Contra assets are still recorded along with other assets, though their natural balance is opposite of assets. While assets have natural debit balances and increase with a debit, contra assets have natural credit balance and increase with a credit. So, when a company estimates it will have $15,000 in bad debt, they debit bad debt expense on the balance sheet and credit the allowance for doubtful accounts. Businesses that offer trade credit to their customers keep an allowance for doubtful accounts on their balance sheet.
This delightful software allows them to keep up with the client’s expectations by assisting them in overseeing a timely delivery. Allowance for doubtful accounts is not a temporary account as they get carried forward to the next financial year. For example, say as of December 31, 2022, ABC Supply Co. owes you $500 for goods purchased on credit. Then, in February 2023, the CFO informs you that the company filed for bankruptcy and won’t be able to pay the amount they owe. If there’s an issue with the quality of work or product that may not be easily resolved, that account can be considered doubtful as well.
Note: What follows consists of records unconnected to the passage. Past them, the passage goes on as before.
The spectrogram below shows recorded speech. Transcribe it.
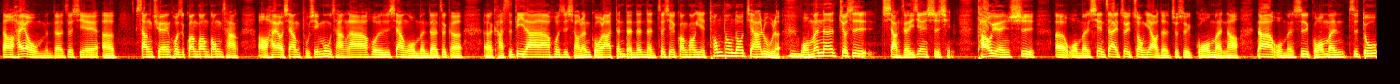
然后还有我们的这些呃。商圈或是观光工厂哦，还有像普星牧场啦，或者是像我们的这个呃卡斯蒂拉啦，或是小人国啦等等等等这些观光业，通通都加入了。嗯、我们呢就是想着一件事情，桃园是呃我们现在最重要的就是国门哦。那我们是国门之都，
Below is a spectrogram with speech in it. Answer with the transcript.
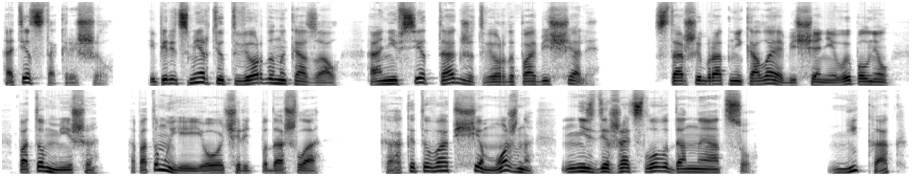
Отец так решил. И перед смертью твердо наказал, а они все также твердо пообещали. Старший брат Николай обещание выполнил, потом Миша, а потом и ее очередь подошла. Как это вообще можно не сдержать слово, данное отцу? Никак.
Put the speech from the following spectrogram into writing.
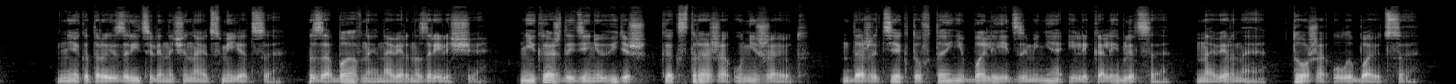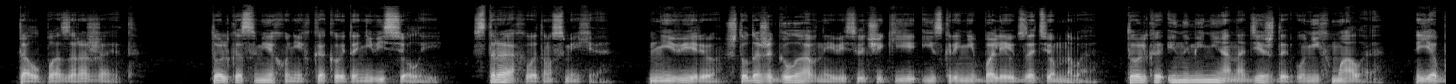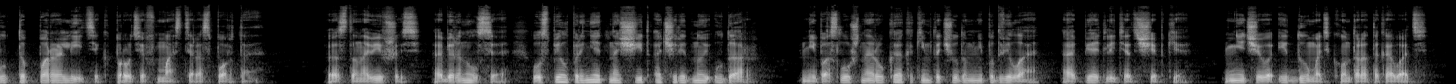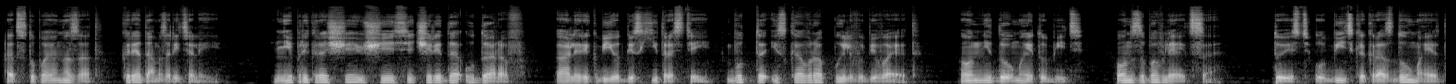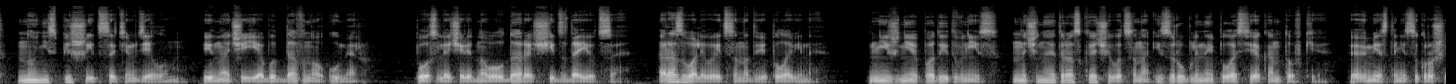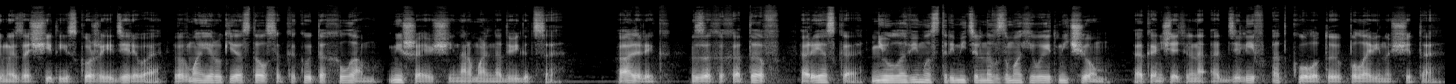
Некоторые зрители начинают смеяться. Забавное, наверное, зрелище. Не каждый день увидишь, как стража унижают. Даже те, кто втайне болеет за меня или колеблется, наверное, тоже улыбаются. Толпа заражает. Только смех у них какой-то невеселый. Страх в этом смехе. Не верю, что даже главные весельчаки искренне болеют за темного. Только и на меня надежды у них мало. Я будто паралитик против мастера спорта. Остановившись, обернулся, успел принять на щит очередной удар. Непослушная рука каким-то чудом не подвела, опять летят щепки. Нечего и думать контратаковать. Отступаю назад, к рядам зрителей. Непрекращающаяся череда ударов. Алерик бьет без хитростей, будто из ковра пыль выбивает. Он не думает убить, он забавляется. То есть убить как раз думает, но не спешит с этим делом, иначе я бы давно умер. После очередного удара щит сдается, разваливается на две половины. Нижняя падает вниз, начинает раскачиваться на изрубленной полосе окантовки. Вместо несокрушимой защиты из кожи и дерева в моей руке остался какой-то хлам, мешающий нормально двигаться. Альрик, захохотав, резко, неуловимо стремительно взмахивает мечом, окончательно отделив отколотую половину щита.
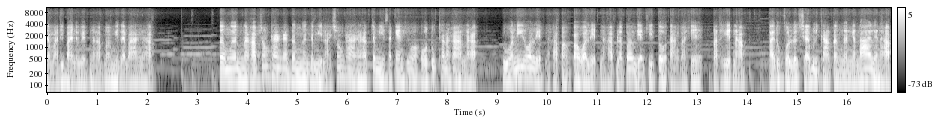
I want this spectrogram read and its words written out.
จะมาอธิบายในเว็บนะครับ ว่ามีอะไรบ้างนะครับ เติมเงินนะครับ ช่องทางการเติมเงินจะมีหลายช่องทางนะครับ จะมีสแกน QR code ทุกธนาคารนะครับทัวนี่วอลเล็ตนะครับฝั่งเปาวอลเล็ตนะครับ แล้วก็เหรียญคริปโตต่างประเทศประเทศนะครับ ให้ทุกคนเลือกใช้บริการเติมเงินกันได้เลยนะครับ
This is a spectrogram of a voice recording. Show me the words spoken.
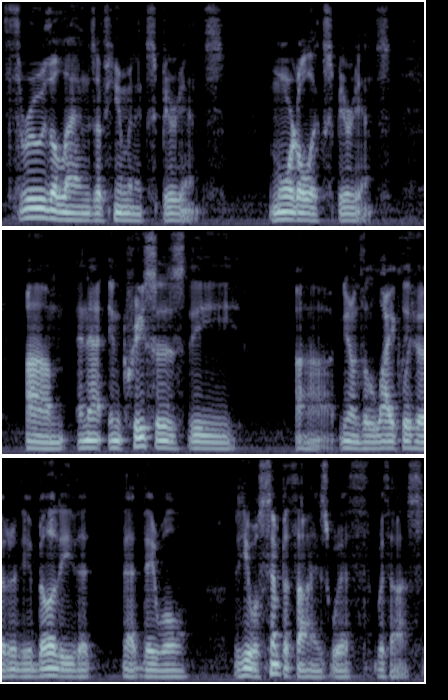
through the lens of human experience, mortal experience, um, and that increases the uh, you know the likelihood or the ability that that they will that he will sympathize with with us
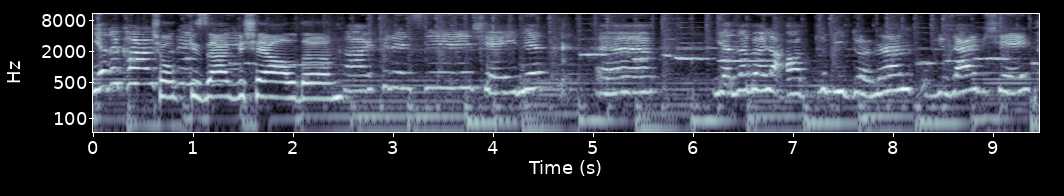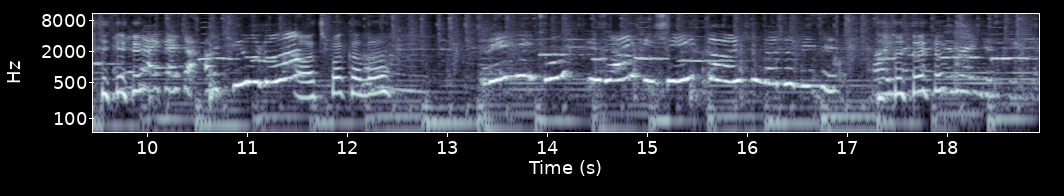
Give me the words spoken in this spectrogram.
Ya da kar Çok küresi, güzel bir şey aldım. Kar küresi şeyli e, ya da böyle atlı bir dönen güzel bir şey. Evet arkadaşlar açıyorum. Aç bakalım. Ve çok güzel bir şey karşıladı bizi. Arkadaşlar hemen göstereceğim.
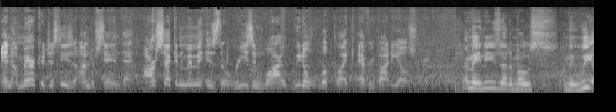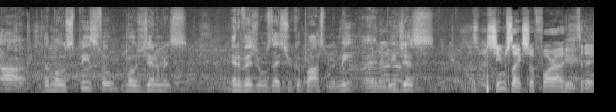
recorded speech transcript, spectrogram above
And America just needs to understand that our Second Amendment is the reason why we don't look like everybody else right now. I mean, these are the most, I mean, we are the most peaceful, most generous individuals that you could possibly meet. And we just, That's it seems like so far out here today.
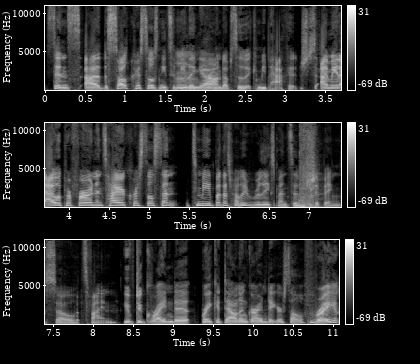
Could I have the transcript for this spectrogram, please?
since uh, the salt crystals need to be like yeah. ground up so that it can be packaged. I mean, I would prefer an entire crystal sent to me, but that's probably really expensive shipping, so it's fine. You have to grind it, break it down, and grind it yourself. Right?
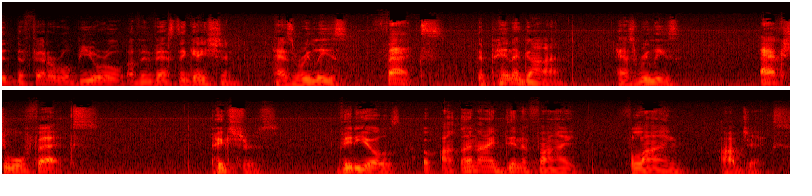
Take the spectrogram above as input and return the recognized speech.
the, the Federal Bureau of Investigation has released facts. The Pentagon has released actual facts, pictures, videos of unidentified flying objects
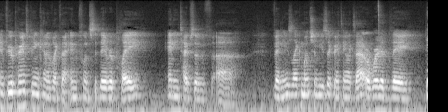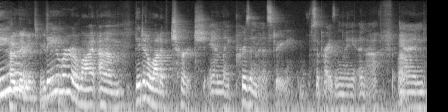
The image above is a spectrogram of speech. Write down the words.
And for your parents being kind of like that influence, did they ever play any types of uh, venues like Munch and Music or anything like that, or where did they? They how were, did they get into music? They were a lot. Um, they did a lot of church and like prison ministry, surprisingly enough. Wow. And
In this context, the contra asset would be deducted from your accounts receivable assets and considered a write-off. Say your client has $10,000 of outstanding receivables and you establish an the difference between exempt and non allowance for doubtful accounts for $800, the carrying value of net receivables is $9,200. In the same period, you record the $10,000 of revenue, plus you record $800 of bad debt expense.
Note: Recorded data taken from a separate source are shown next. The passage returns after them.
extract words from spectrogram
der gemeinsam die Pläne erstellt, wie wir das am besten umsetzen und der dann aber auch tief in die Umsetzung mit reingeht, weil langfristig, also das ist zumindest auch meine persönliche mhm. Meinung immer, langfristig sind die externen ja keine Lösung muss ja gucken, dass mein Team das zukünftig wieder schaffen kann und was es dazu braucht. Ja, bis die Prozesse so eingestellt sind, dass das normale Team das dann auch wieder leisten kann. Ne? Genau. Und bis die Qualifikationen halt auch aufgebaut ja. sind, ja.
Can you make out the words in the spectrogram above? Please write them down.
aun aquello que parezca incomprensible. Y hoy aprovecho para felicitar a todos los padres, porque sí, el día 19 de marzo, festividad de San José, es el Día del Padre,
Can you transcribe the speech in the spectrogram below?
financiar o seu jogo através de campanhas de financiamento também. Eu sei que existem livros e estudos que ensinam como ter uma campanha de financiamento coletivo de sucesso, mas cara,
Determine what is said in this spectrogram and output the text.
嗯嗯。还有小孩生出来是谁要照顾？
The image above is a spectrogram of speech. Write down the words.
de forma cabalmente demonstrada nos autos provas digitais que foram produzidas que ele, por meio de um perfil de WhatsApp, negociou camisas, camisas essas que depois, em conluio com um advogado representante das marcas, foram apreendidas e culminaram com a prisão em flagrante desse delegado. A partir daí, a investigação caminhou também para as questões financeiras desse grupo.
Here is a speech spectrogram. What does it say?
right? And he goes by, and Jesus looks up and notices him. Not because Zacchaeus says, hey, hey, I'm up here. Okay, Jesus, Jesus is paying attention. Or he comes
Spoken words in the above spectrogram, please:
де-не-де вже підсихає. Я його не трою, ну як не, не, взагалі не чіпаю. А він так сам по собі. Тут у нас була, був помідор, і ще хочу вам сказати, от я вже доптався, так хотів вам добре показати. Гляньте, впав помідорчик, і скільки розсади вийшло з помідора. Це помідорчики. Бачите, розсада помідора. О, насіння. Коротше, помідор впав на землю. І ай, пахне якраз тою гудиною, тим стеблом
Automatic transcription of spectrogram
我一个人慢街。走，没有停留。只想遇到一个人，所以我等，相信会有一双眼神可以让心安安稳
Use the percentage of bad debts you had in the previous accounting period to help determine your bad debt reserve. Review the largest accounts receivable that make up 80% of the total receivable balance, and estimate which specific customers are most likely to default. Then use the preceding historical percentage method for the remaining smaller accounts. This method works best if there are a small number of large account balances. In accordance with GAAP revenue recognition policies, the company must still record credit sales (i.e. not cash) as revenue on the income statement and accounts receivable on the balance sheet. The risk classification method involves assigning a risk score or risk category to each customer based on criteria—such as payment history, credit score, and industry.
What is the difference between the allowance for doubtful accounts and bad debt expense?
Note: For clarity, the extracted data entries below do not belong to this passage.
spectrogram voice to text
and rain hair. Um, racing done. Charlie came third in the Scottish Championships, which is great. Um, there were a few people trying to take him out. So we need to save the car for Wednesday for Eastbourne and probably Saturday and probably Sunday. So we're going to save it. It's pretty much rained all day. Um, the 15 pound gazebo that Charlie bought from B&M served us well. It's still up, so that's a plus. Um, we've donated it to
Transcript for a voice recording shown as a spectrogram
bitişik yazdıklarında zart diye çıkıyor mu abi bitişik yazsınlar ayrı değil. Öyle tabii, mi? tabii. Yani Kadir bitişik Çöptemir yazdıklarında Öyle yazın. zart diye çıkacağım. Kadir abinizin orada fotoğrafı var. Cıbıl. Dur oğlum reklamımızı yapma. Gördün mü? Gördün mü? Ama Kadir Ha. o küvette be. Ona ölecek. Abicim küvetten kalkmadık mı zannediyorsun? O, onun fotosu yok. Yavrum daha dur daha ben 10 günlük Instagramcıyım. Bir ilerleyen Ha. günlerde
When you create an allowance for doubtful accounts entry, you are estimating that some customers won’t pay you the money they owe. The allowance represents management’s best estimate of the amount of accounts receivable that will not be paid by customers. It does not necessarily reflect subsequent actual experience, which could differ markedly from expectations. If actual experience differs, then management adjusts its estimation methodology to bring the reserve more into alignment with actual results. Assuming some of your customer credit balances will go unpaid, how do you determine what is a reasonable allowance for doubtful accounts?
- It not only provides a more accurate viewing of the reports but also improves performance outcomes drastically.
- It also cuts down the invoicing costs, and reduces payment friction and DSO to eventually lower your allowance for doubtful accounts and bad debt expense.
- The company will estimate its sales returns and then establish an allowance for returns.
- It may feel pessimistic to include this on a balance sheet, but it’s a common practice for effective account receivable operations and should be included in most mature balance sheets.
- This delightful software allows them to keep up with the client’s expectations by assisting them in overseeing a timely delivery.
As part of the journal entry, bad debt expenses are debited and the expected payment is credited. You calculate the allowance for doubtful accounts using either the balance sheet method with an accounts receivable aging schedule or the income statement method. Accounts receivable aging schedules contain a list of how much money customers owe you and how long they’ve owed the debt.